Your instructions
What is needed is the run of lines from the one with "Label this spectrogram" through the close of the data, set down exactly.

[Stored data entries]
+++++

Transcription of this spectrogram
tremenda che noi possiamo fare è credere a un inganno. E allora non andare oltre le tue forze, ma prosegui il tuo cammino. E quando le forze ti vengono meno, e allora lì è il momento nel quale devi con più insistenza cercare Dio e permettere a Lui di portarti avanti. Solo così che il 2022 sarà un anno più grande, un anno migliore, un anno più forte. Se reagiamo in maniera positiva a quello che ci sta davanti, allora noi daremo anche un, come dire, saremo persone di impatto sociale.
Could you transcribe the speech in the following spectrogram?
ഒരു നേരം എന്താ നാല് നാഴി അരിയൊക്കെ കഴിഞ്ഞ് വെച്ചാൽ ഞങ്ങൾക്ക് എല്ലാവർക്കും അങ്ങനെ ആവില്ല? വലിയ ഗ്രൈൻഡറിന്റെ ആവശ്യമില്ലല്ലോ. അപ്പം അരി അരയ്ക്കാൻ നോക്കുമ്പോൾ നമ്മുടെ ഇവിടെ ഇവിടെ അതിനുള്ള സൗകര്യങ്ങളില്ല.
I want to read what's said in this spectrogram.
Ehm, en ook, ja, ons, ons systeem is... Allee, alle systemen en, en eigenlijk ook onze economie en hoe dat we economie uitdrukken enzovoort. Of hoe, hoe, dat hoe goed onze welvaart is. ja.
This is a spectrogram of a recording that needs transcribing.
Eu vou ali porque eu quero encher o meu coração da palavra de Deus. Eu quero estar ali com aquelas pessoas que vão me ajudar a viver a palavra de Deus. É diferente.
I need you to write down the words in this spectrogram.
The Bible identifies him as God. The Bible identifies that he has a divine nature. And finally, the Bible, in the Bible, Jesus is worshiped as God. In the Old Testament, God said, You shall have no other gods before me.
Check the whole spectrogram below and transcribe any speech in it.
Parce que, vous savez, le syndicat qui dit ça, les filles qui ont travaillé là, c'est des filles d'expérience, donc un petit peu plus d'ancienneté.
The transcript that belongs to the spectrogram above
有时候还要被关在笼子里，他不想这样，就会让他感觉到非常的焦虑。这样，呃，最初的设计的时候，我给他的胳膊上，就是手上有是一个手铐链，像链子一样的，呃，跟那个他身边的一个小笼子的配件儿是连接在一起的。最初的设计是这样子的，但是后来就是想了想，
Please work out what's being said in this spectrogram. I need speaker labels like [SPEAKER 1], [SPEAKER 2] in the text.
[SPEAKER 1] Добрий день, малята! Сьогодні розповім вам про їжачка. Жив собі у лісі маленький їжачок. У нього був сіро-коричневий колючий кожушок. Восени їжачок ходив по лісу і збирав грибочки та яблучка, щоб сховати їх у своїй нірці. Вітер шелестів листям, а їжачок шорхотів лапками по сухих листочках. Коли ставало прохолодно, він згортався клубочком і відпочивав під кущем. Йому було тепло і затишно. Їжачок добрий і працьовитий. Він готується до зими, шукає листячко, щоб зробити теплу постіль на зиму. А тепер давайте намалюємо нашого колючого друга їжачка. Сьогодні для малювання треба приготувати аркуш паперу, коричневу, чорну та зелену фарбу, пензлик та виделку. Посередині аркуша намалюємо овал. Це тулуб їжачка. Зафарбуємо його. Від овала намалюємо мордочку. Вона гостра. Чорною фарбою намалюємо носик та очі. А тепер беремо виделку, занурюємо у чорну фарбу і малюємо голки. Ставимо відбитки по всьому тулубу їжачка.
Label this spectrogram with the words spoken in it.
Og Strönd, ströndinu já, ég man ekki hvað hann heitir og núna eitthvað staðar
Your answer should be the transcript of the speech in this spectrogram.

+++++

Final answer
Label this spectrogram with the words spoken in it.
Og Strönd, ströndinu já, ég man ekki hvað hann heitir og núna eitthvað staðar
Your answer should be the transcript of the speech in this spectrogram.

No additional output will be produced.